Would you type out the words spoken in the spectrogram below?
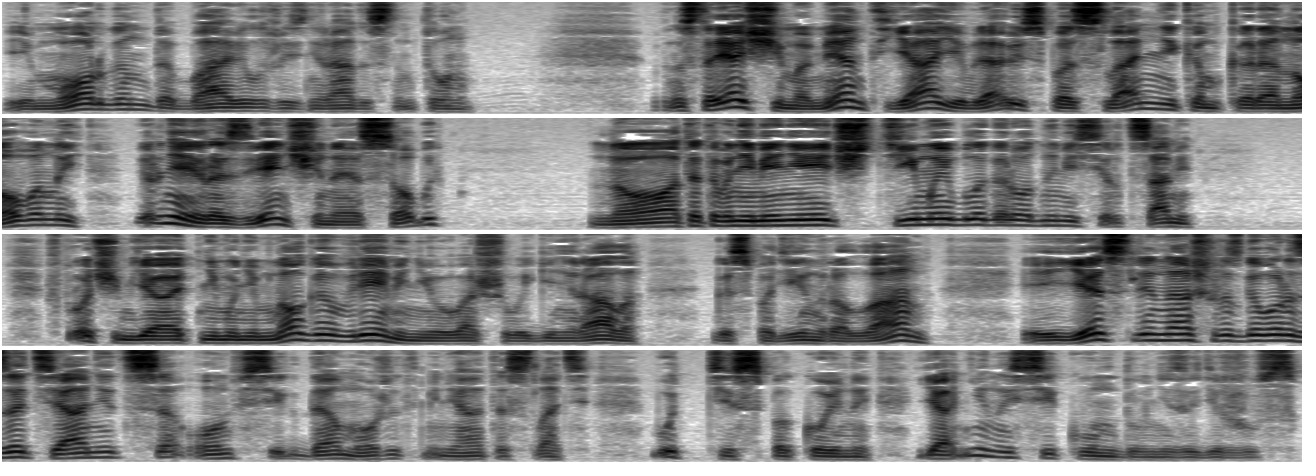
И Морган добавил жизнерадостным тоном. «В настоящий момент я являюсь посланником коронованной, вернее, развенчанной особы, но от этого не менее чтимой благородными сердцами. Впрочем, я отниму немного времени у вашего генерала, господин Ролан, — и если наш разговор затянется, он всегда может меня отослать. Будьте спокойны, я ни на секунду не задержусь.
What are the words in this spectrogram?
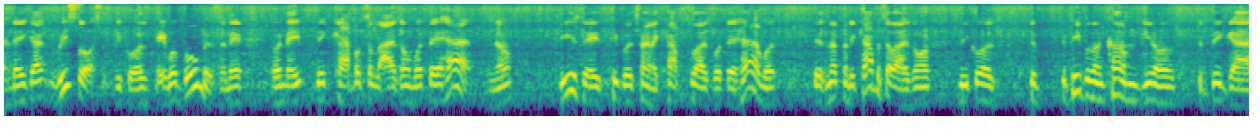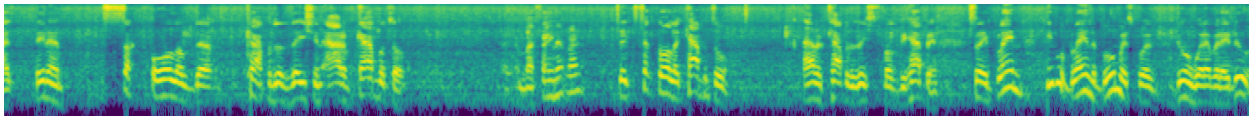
And they got resources because they were boomers and they when they, they capitalized on what they had, you know these days people are trying to capitalize what they have, but there's nothing to capitalize on because the, the people that come, you know, the big guys, they done suck all of the capitalization out of capital. Am I saying that right? They sucked all the capital out of capitalization supposed to be happening. So they blame people blame the boomers for doing whatever they do.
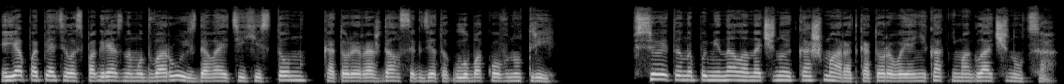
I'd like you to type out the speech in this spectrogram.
Я попятилась по грязному двору, издавая тихий стон, который рождался где-то глубоко внутри. Все это напоминало ночной кошмар, от которого я никак не могла очнуться.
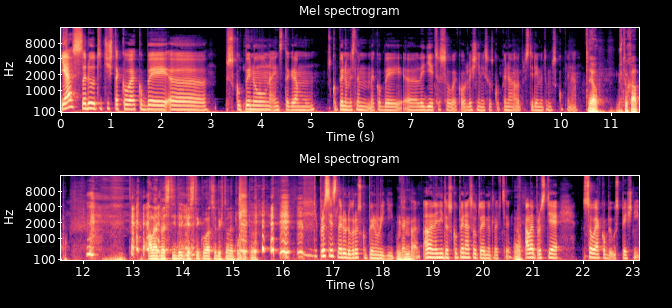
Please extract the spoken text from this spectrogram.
já sleduju totiž takovou jakoby uh, skupinu na Instagramu, skupinu myslím jakoby uh, lidi, co jsou jako odlišně, nejsou skupina, ale prostě dejme tomu skupina. Jo, už to chápu. Ale bez té gestikulace bych to nepochopil. Prostě sleduju dobrou skupinu lidí, Mhm. mm-hmm. takhle. Ale není to skupina, jsou to jednotlivci. Jo. Ale prostě jsou jakoby úspěšní.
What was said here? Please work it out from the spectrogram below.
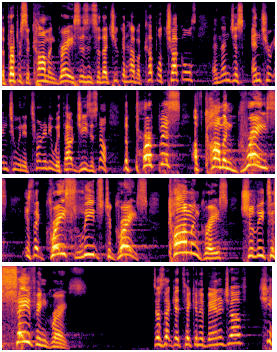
The purpose of common grace isn't so that you can have a couple chuckles and then just enter into an eternity without Jesus. No, the purpose of common grace is that grace leads to grace. Common grace should lead to saving grace. Does that get taken advantage of?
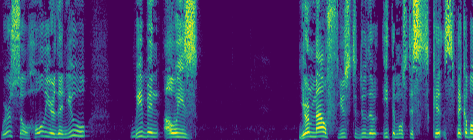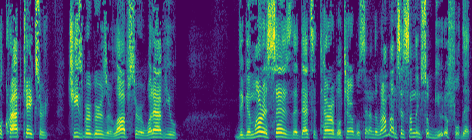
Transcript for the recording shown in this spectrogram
We're so holier than you. We've been always your mouth used to do the eat the most despicable crab cakes or cheeseburgers or lobster or what have you. The Gemara says that that's a terrible, terrible sin. And the Rambam says something so beautiful that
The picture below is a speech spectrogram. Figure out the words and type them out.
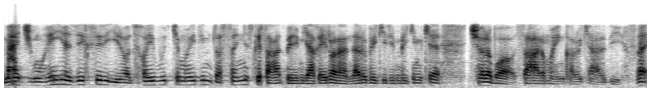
مجموعه ای از یک سری ایرادهایی بود که ما دیدیم داستانی نیست که فقط بریم یقه راننده رو بگیریم بگیم که چرا با سهر ما این کارو کردی. و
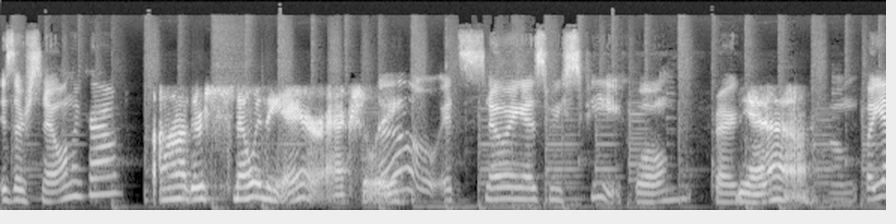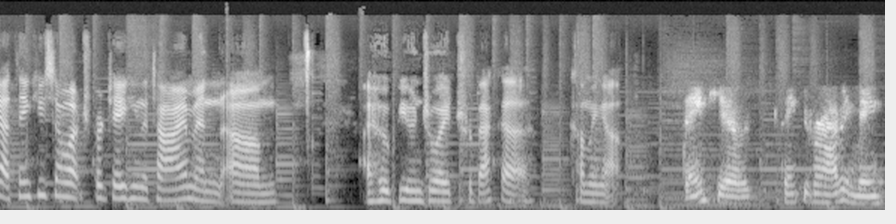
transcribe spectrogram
Is there snow on the ground? Uh, there's snow in the air, actually. Oh, it's snowing as we speak. Well, very yeah. Cool. Um, but yeah, thank you so much for taking the time, and um, I hope you enjoy Tribeca coming up. Thank you. Thank you for having me.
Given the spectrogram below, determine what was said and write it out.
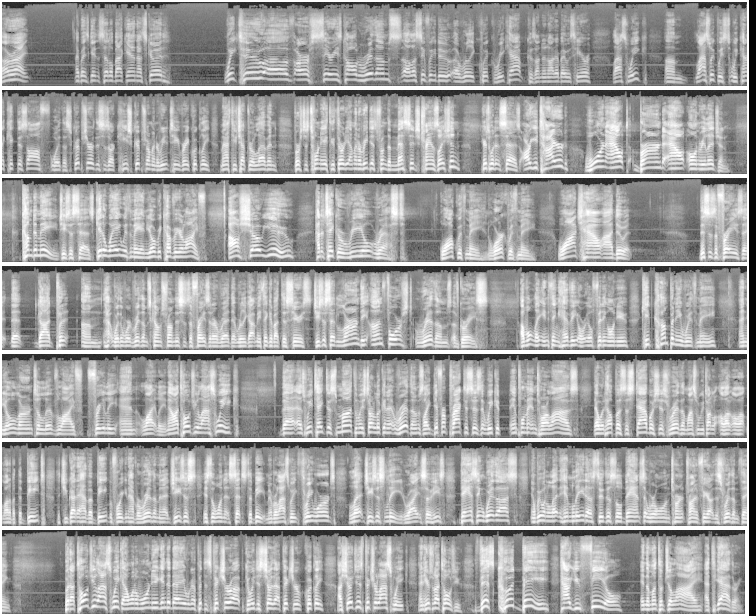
All right. Everybody's getting settled back in. That's good. Week two of our series called Rhythms. Uh, let's see if we can do a really quick recap because I know not everybody was here last week. Um, last week we, we kind of kicked this off with a scripture. This is our key scripture. I'm going to read it to you very quickly Matthew chapter 11, verses 28 through 30. I'm going to read this from the message translation. Here's what it says Are you tired, worn out, burned out on religion? Come to me, Jesus says. Get away with me and you'll recover your life. I'll show you how to take a real rest. Walk with me and work with me. Watch how I do it. This is the phrase that, that God put, um, where the word rhythms comes from. This is the phrase that I read that really got me thinking about this series. Jesus said, Learn the unforced rhythms of grace. I won't lay anything heavy or ill fitting on you. Keep company with me and you'll learn to live life freely and lightly. Now, I told you last week that as we take this month and we start looking at rhythms, like different practices that we could implement into our lives that would help us establish this rhythm. Last week we talked a lot, a lot, a lot about the beat, that you've got to have a beat before you can have a rhythm, and that Jesus is the one that sets the beat. Remember last week, three words let Jesus lead, right? So he's dancing with us, and we want to let him lead us through this little dance that we're on, trying to figure out this rhythm thing. But I told you last week, and I want to warn you again today, we're going to put this picture up. Can we just show that picture quickly? I showed you this picture last week, and here's what I told you. This could be how you feel in the month of July at the gathering.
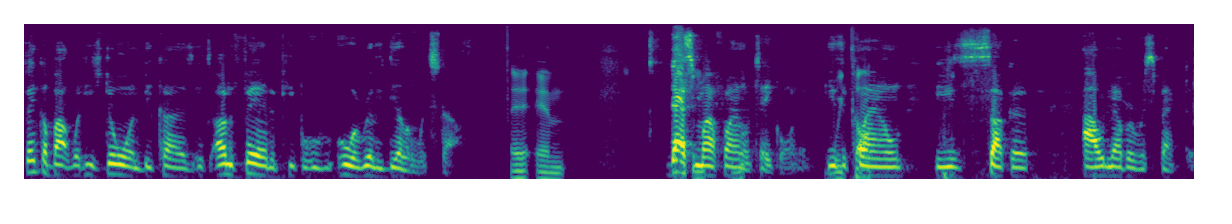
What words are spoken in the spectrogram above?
think about what he's doing because it's unfair to people who, who are really dealing with stuff. and, and That's my final take on him. He's a talk- clown. He's a sucker. I'll never respect him.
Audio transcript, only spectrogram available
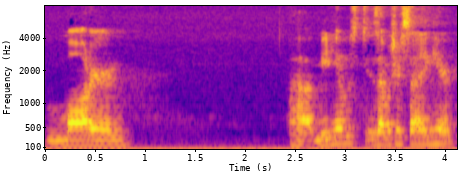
modern uh, mediums. Is that what you're saying here?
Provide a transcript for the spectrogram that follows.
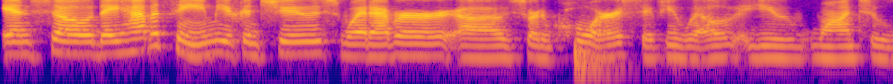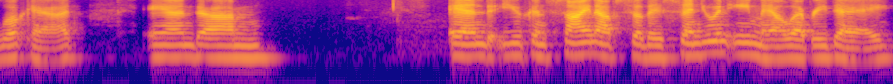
and so they have a theme. You can choose whatever uh, sort of course, if you will, you want to look at, and um, and you can sign up. So they send you an email every day,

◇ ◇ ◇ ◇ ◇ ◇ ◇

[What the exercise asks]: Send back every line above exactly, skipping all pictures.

[Output below]:
Would you type out the words spoken in the spectrogram below?
И Морган добавил жизнерадостным тоном. «В настоящий момент я являюсь посланником коронованной, вернее, развенчанной особы, но от этого не менее чтимой благородными сердцами. Впрочем, я отниму немного времени у вашего генерала, господин Ролан, — и если наш разговор затянется, он всегда может меня отослать. Будьте спокойны, я ни на секунду не задержусь.
What are the words in this spectrogram?
And they got resources because they were boomers and they when they, they capitalized on what they had, you know these days people are trying to capitalize what they have, but there's nothing to capitalize on because the, the people that come, you know, the big guys, they done suck all of the capitalization out of capital. Am I saying that right? They sucked all the capital out of capitalization supposed to be happening. So they blame people blame the boomers for doing whatever they do.
I'd like you to type out the speech in this spectrogram.
Я попятилась по грязному двору, издавая тихий стон, который рождался где-то глубоко внутри. Все это напоминало ночной кошмар, от которого я никак не могла очнуться.
Please extract the spoken text from this spectrogram.
já sleduju totiž takovou jakoby uh, skupinu na Instagramu, skupinu myslím jakoby uh, lidi, co jsou jako odlišně, nejsou skupina, ale prostě dejme tomu skupina. Jo, už to chápu. Ale bez té gestikulace bych to nepochopil. Prostě sleduju dobrou skupinu lidí, Mhm. mm-hmm. takhle. Ale není to skupina, jsou to jednotlivci. Jo. Ale prostě jsou jakoby úspěšní.
What was said here? Please work it out from the spectrogram below.
The purpose of common grace isn't so that you can have a couple chuckles and then just enter into an eternity without Jesus. No, the purpose of common grace is that grace leads to grace. Common grace should lead to saving grace. Does that get taken advantage of?
Transcript for the recording shown in this spectrogram
We're so holier than you. We've been always your mouth used to do the eat the most despicable crab cakes or cheeseburgers or lobster or what have you. The Gemara says that that's a terrible, terrible sin. And the Rambam says something so beautiful that
The picture below is a speech spectrogram. Figure out the words and type them out.
مجموعه ای از یک سری ایرادهایی بود که ما دیدیم داستانی نیست که فقط بریم یقه راننده رو بگیریم بگیم که چرا با سهر ما این کارو کردی. و
transcribe spectrogram
Is there snow on the ground? Uh, there's snow in the air, actually. Oh, it's snowing as we speak. Well, very yeah. Cool. Um, but yeah, thank you so much for taking the time, and um, I hope you enjoy Tribeca coming up. Thank you. Thank you for having me.
Given the spectrogram below, determine what was said and write it out.
All right. Everybody's getting settled back in. That's good. Week two of our series called Rhythms. Uh, let's see if we can do a really quick recap because I know not everybody was here last week. Um, last week we, we kind of kicked this off with a scripture. This is our key scripture. I'm going to read it to you very quickly Matthew chapter 11, verses 28 through 30. I'm going to read this from the message translation. Here's what it says Are you tired, worn out, burned out on religion? Come to me, Jesus says. Get away with me and you'll recover your life. I'll show you how to take a real rest. Walk with me and work with me. Watch how I do it. This is the phrase that, that God put, um, where the word rhythms comes from. This is the phrase that I read that really got me thinking about this series. Jesus said, Learn the unforced rhythms of grace. I won't lay anything heavy or ill fitting on you. Keep company with me and you'll learn to live life freely and lightly. Now, I told you last week that as we take this month and we start looking at rhythms, like different practices that we could implement into our lives that would help us establish this rhythm. Last week we talked a lot, a lot, a lot about the beat, that you've got to have a beat before you can have a rhythm, and that Jesus is the one that sets the beat. Remember last week, three words let Jesus lead, right? So he's dancing with us, and we want to let him lead us through this little dance that we're on, trying to figure out this rhythm thing. But I told you last week, and I want to warn you again today, we're going to put this picture up. Can we just show that picture quickly? I showed you this picture last week, and here's what I told you. This could be how you feel in the month of July at the gathering.
What words are spoken in the spectrogram above?
think about what he's doing because it's unfair to people who, who are really dealing with stuff. and, and That's my final take on him. He's a talk- clown. He's a sucker. I'll never respect him.
Audio transcript, only spectrogram available
modern uh, mediums. Is that what you're saying here?
Provide a transcript for the spectrogram that follows.
and so they have a theme. You can choose whatever uh, sort of course, if you will, you want to look at, and um, and you can sign up. So they send you an email every day,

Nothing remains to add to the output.